On Thursday CNN’s Wolf Blitzer interviewed IRS chief John Koskinen, who recently flubbed his way through a couple of hours of Congressional testimony. At one point Blitzer wondered why private companies and individuals had a much higher threshold of responsibility when it came to record keeping than the IRS does. It would seem that the IRS should hold itself to the same level of responsibility that they require of others who are forced to file taxes.
BLITZER: The — here’s what a lot of people have pointed out to us. Sarbanes-Oxley — you’re familiar with that law — private companies, they have to retain email data for five years. You’re familiar with that, right?
KOSKINEN: I’m familiar with Sarbanes. I didn’t know that particular…
BLITZER: It’s a criminal penalty if they don’t. So why wouldn’t — if public companies have to do that, why wouldn’t the IRS have to retain important emails for at least five years, as opposed to six months, because they’ve been recycling their email, their hard drives every six months or so. That sounds suspicious.
KOSKINEN: I — the IRS process, though, is every important official record gets — is supposed to be printed out. We have 2,000 employees trained to make sure that happens. So the official records of the IRS are printed out and are saved in hard copy and now preserved. The emails, all emails are not official records. So at this point, the policy for the IRS is to in fact print them out.
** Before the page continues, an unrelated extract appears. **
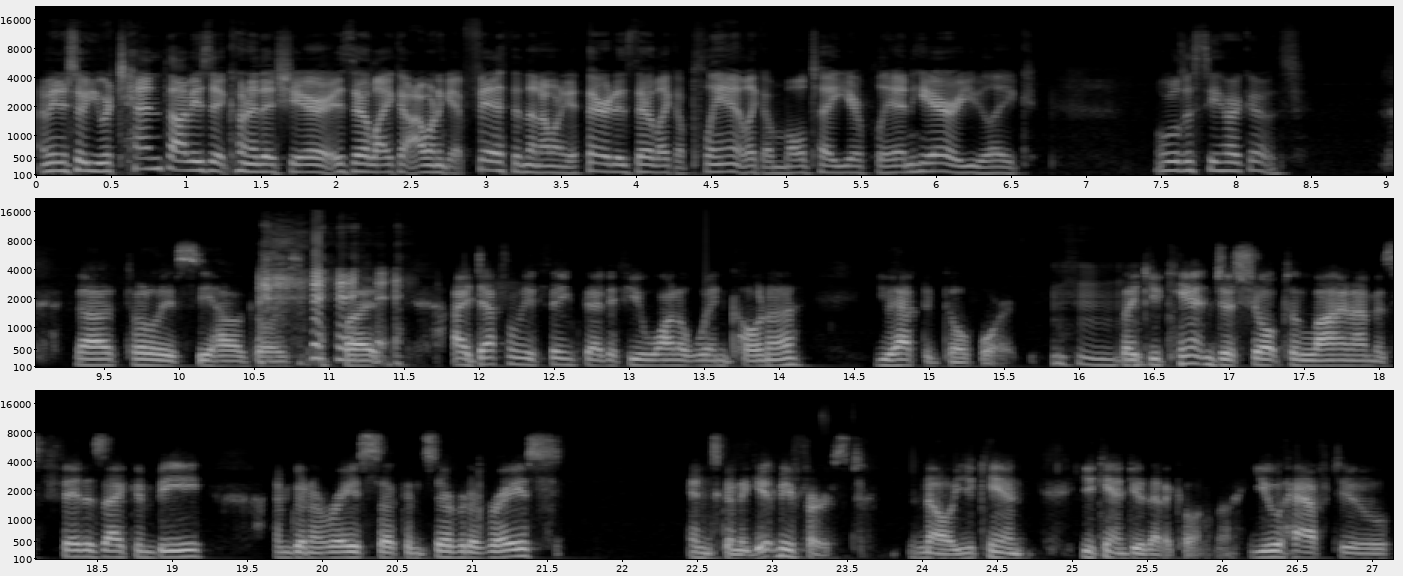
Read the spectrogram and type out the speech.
I mean, so you were tenth, obviously at Kona this year. Is there like a, I want to get fifth, and then I want to get third? Is there like a plan, like a multi-year plan here? Or are you like, well, we'll just see how it goes? No, totally see how it goes. but I definitely think that if you want to win Kona, you have to go for it. Mm-hmm. Like you can't just show up to the line. I'm as fit as I can be. I'm going to race a conservative race, and it's going to get me first no, you can't. You can't do that at Kona. You have to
But that’s an antiquated program and we’re looking at trying to modernize it.
BLITZER: I got a ton of questions. I told my Twitter followers I was going to be interviewing you today, and I asked for some suggested questions. I got a variation of this one by a lot of folks. This one from T.G. Parker: “Why shouldn’t taxpayers use the crashed hard drive excuse when undergoing an IRS audit?”
KOSKINEN: A number of them already have done that, and the question has been is there a dual standard? And as I’ve said, the IRS has 24,000 Lois Lerner emails from this period. We, historically, if a taxpayer has lost electronic records, have said if you have other indications and evidence of what went on, we’ll take that from you. It’s if you lose a document it doesn’t mean you lose the argument. We actually work with taxpayers to say we’ll look at other evidence, like the 24,000 emails. And if we can find any evidence to support your case — and, in fact, if the circumstances support your case, we’ll support you and you won’t have any problems.